Marketing guru, Theodore Levitt postulated that the “product” could be likened to four concentric circles. Starting with the innermost circle representing the Core product, the three outer circles represent the Expected, Augmented and Potential product respectively. In his article “Marketing success through differentiation – of anything”, he also concluded that what one customer might regard as product Augmentation, another might see as Expected.
It’s 35 years since the article was published in the Harvard Business Review and there is no doubt that the impact of competition and technology and the resultant rise in customer expectation has seen the migration of features that used to represent the Augmented product being regarded as the Expected Product and those of the Expected Product becoming part of the Core Product.
Product quality is a given these days. So are such attributes as reliability of supply, competitive order lead-times, delivery-on-time and competitive pricing. These are the qualifying dimensions of any product or service and no supplier can perform below par on these attributes for any length of time. In Levitt terminology they are all part of the Expected Product. The real battleground between competing organisations is customer service and despite the growth in e-business, customer service invariably involves people.
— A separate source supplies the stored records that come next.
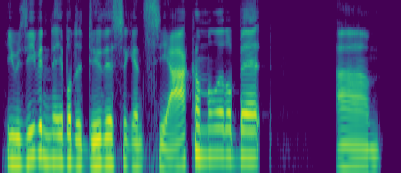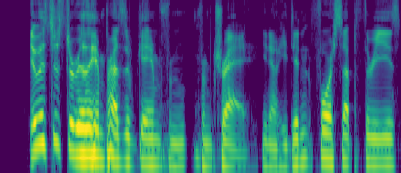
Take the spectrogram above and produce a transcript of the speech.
he was even able to do this against Siakam a little bit. Um, it was just a really impressive game from from Trey. You know, he didn't force up threes.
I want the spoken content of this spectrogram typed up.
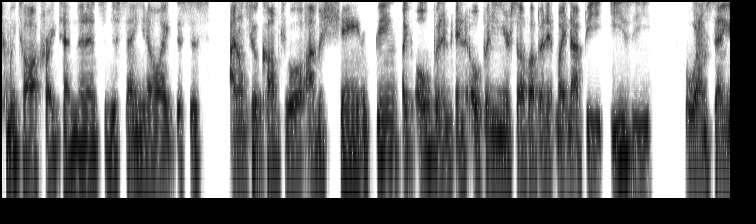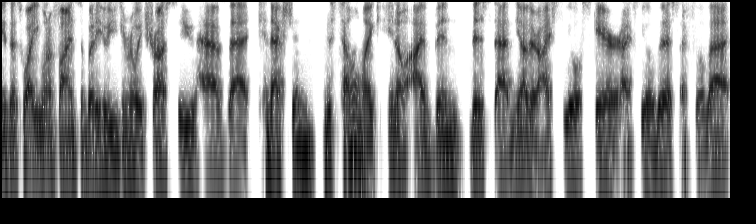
can we talk for like 10 minutes? And just saying, you know, like, this is, I don't feel comfortable. I'm ashamed. Like being like open and, and opening yourself up. And it might not be easy. But what I'm saying is that's why you want to find somebody who you can really trust, so you have that connection. Just tell them, like, you know, I've been this, that, and the other. I feel scared. I feel this. I feel that.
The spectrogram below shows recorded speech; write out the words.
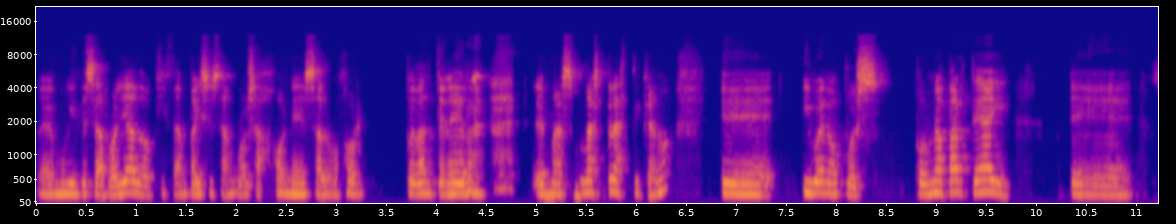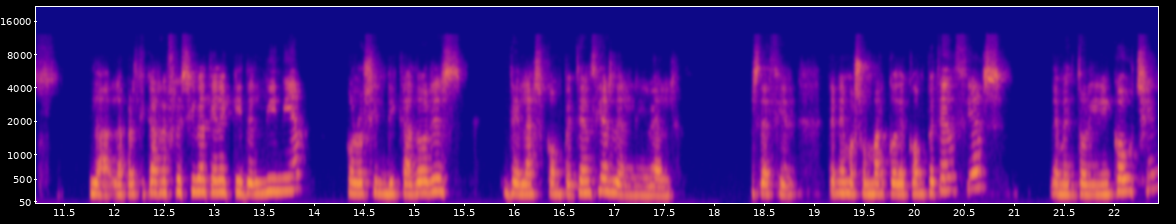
eh, muy desarrollado. Quizá en países anglosajones a lo mejor puedan tener eh, más, más práctica. ¿no? Y bueno, pues por una parte hay la, la práctica reflexiva tiene que ir en línea con los indicadores de las competencias del nivel. Es decir, tenemos un marco de competencias de mentoring y coaching,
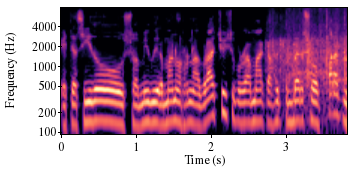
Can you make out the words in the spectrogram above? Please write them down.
Este ha sido su amigo y hermano Ronald Bracho y su programa Café Converso para ti.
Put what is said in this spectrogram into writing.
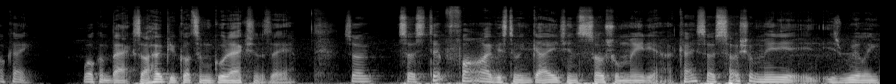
Okay, welcome back. So I hope you've got some good actions there. So so step five is to engage in social media. Okay, so social media is really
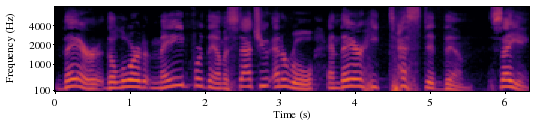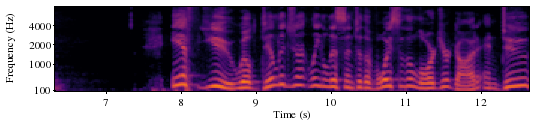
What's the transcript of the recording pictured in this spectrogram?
There the Lord made for them a statute and a rule, and there he tested them, saying, If you will diligently listen to the voice of the Lord your God, and do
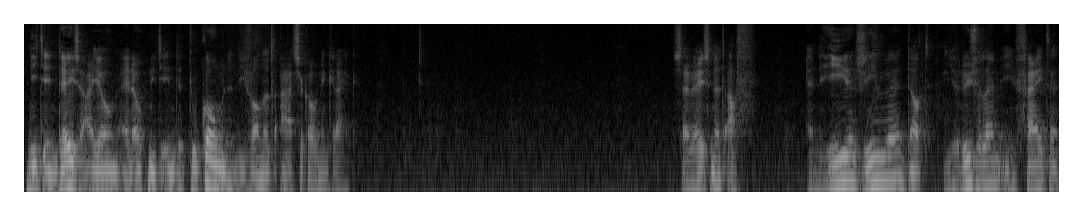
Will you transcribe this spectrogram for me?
Niet in deze aion en ook niet in de toekomende, die van het aardse koninkrijk. Zij wezen het af. En hier zien we dat Jeruzalem in feite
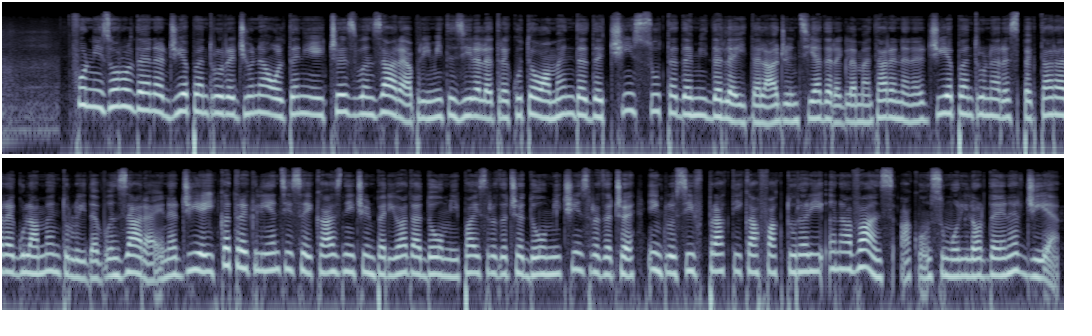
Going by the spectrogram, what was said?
Furnizorul de energie pentru regiunea Olteniei CEZ Vânzare a primit zilele trecute o amendă de 500 de mii de lei de la Agenția de Reglementare în Energie pentru nerespectarea regulamentului de vânzare a energiei către clienții săi casnici în perioada 2014-2015, inclusiv practica facturării în avans a consumurilor de energie.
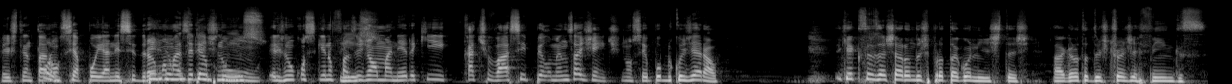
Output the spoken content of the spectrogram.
Eles tentaram Pô, se apoiar nesse drama, mas eles não, isso. eles não conseguiram fazer Isso. de uma maneira que cativasse pelo menos a gente, não sei o público geral. E o que, que vocês acharam dos protagonistas? A garota do Stranger Things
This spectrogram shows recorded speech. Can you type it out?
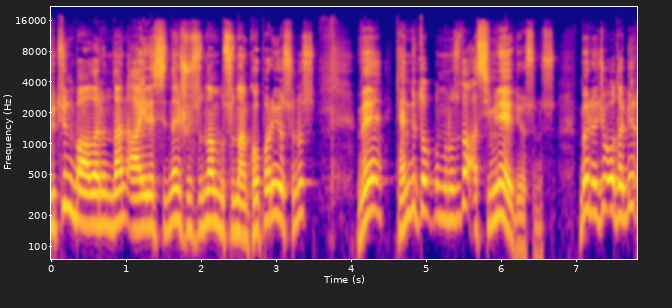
bütün bağlarından, ailesinden, şusundan busundan koparıyorsunuz ve kendi toplumunuzu asimile ediyorsunuz. Böylece o da bir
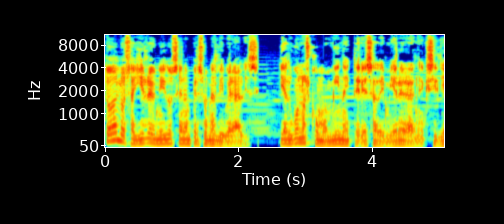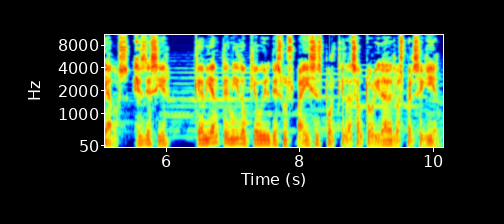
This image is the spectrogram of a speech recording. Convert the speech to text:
Todos los allí reunidos eran personas liberales, y algunos como Mina y Teresa de Mier eran exiliados, es decir, que habían tenido que huir de sus países porque las autoridades los perseguían.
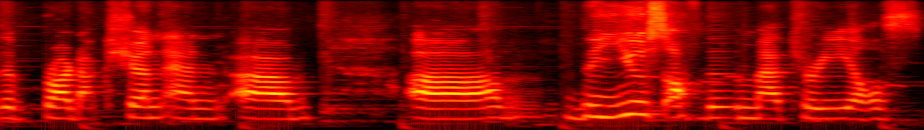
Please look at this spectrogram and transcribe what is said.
the production and um, um the use of the materials.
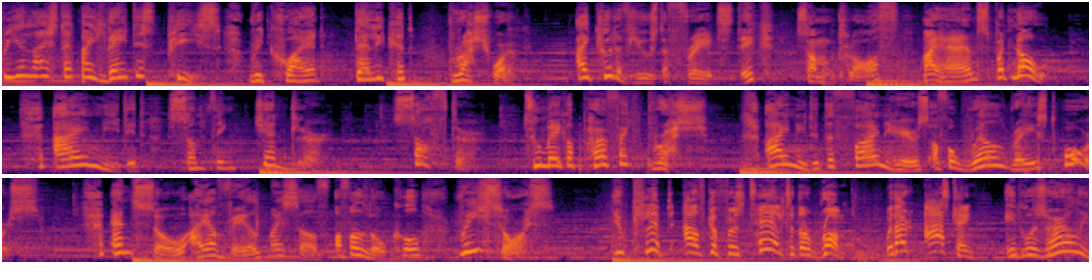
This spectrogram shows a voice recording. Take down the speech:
realized that my latest piece required delicate brushwork. I could have used a frayed stick, some cloth, my hands, but no. I needed something gentler, softer. To make a perfect brush, I needed the fine hairs of a well-raised horse. And so I availed myself of a local resource. You clipped Alfgafur's tail to the rump without asking. It was early.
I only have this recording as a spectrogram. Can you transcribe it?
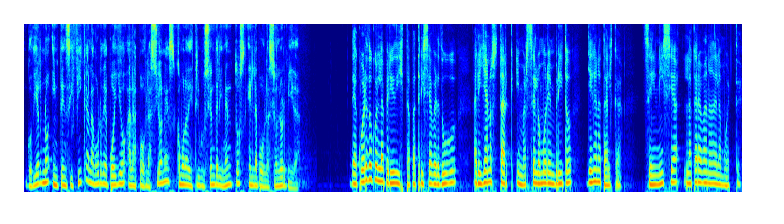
Gobierno intensifica labor de apoyo a las poblaciones como la distribución de alimentos en la población lormida. De acuerdo con la periodista Patricia Verdugo, Arellano Stark y Marcelo Moren llegan a Talca. Se inicia la caravana de la muerte.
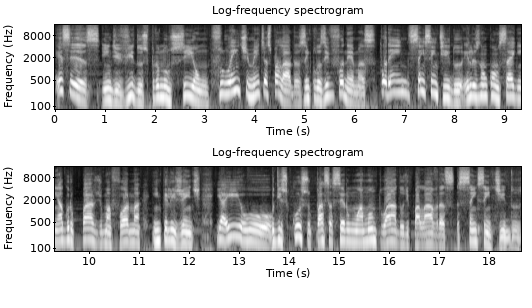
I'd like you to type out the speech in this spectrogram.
Esses indivíduos pronunciam fluentemente as palavras, inclusive fonemas, porém sem sentido, eles não conseguem agrupar de uma forma inteligente. E aí o, o discurso passa a ser um amontoado de palavras sem sentido.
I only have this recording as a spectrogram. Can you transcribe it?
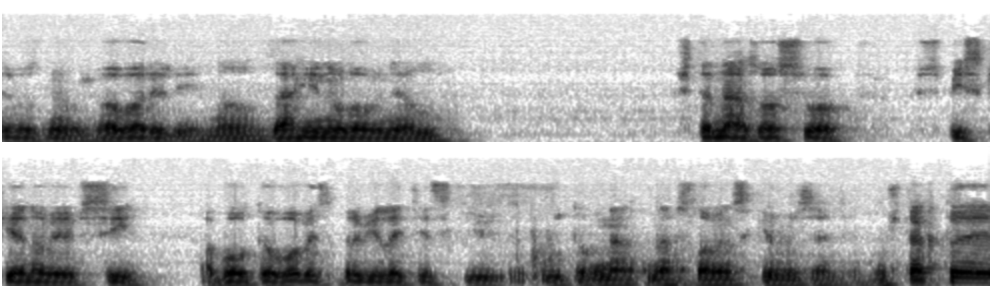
sme už hovorili. No, zahynulo v ňom 14 osôb v Spiskej Novej Vsi a bol to vôbec prvý letecký útok na, na slovenské územie. Tak to je,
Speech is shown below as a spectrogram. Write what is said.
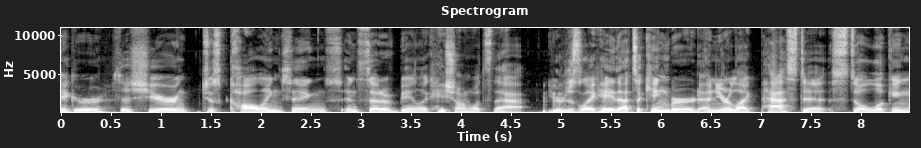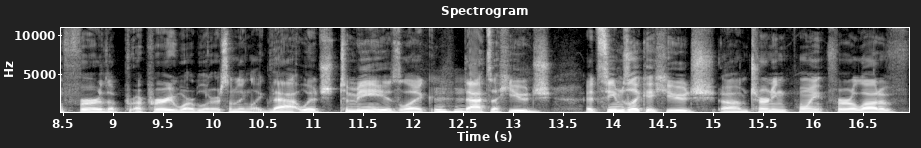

My company has completed customer/client feedback surveys for all manner of organisations from large multinationals to boutique consultancies covering every type of business from freight forwarding to stock feed and IT. There is always a high correlation between the respondents’ rating of the level of service they receive from their main contacts at the supplier (my client) and the overall Customer Satisfaction Index. But it is one thing to achieve high indices, another to maintain them. And to illustrate the nature of the challenge, I tell them about the Parable of the Plate Spinner.
In the beginning, there was a plate spinner who became skilled at spinning an increasing number of plates.
He was so successful that he was being asked to do shows every night and increase the number of plates he could spin simultaneously. This got to be too much for him so he decided to teach others to spin plates. Naturally, they were not quite so good as him but it enabled him to take the occasional break and when they all appeared on stage together, the results were truly spectacular.
But then things started to go wrong. The number of plates to be spun kept on increasing and there wasn’t time to train the new plate spinners to the standard required. Instead of a set number of plates being the sole responsibility of one plate spinner, a system evolved whereby several plate spinners shared responsibility for the same plates. At times no one was certain who was responsible for keeping the plates spinning. Last – but by no means least – they began to spin plates of greatly differing sizes and they found that large plates took up a disproportionate amount of the plate spinners’ time and resources – both to get them up and spinning and to keep them spinning without losing equilibrium.
When a large plate started to wobble, it would require more than its fair share of spinners to reset it and the only spinners that could be spared were those who had plates that were spinning well.
The result was inevitable. Whether or not the efforts of the spinners to restore a problem plate to equilibrium were successful or not, other plates, deprived of their regular re-spin began to oscillate ominously and inevitably some fell from their poles, never to be spun again – at least not by this troupe of plate spinners.
The moral of this story is that when the quality of your customer service is of such a standard as to attract new customers, you have to increase the resources to provide the Core, Expected, Augmented and Potential product that they have been led to expect. Furthermore, the standard of service given to new customers must not be at the expense of the established customer base. Even the most stable plate will fall off its pole if you ignore it for long enough.
Always bear in mind the research by TARP (Technical Assistance Research Programs Washington DC) that showed that 68% of customers changed their suppliers because the supplier “appeared disinterested or indifferent to its customer’s needs”.
Graham Haines runs his own consulting practice Plans to Reality and has been conducting his proprietary customer feedback surveys for over 20 years. The feedback from these surveys provides a key input into operational and strategic initiatives for improving the performance of any enterprise. You can read about these surveys and others covering executives, employees and workgroups at www.planstoreality.com.au.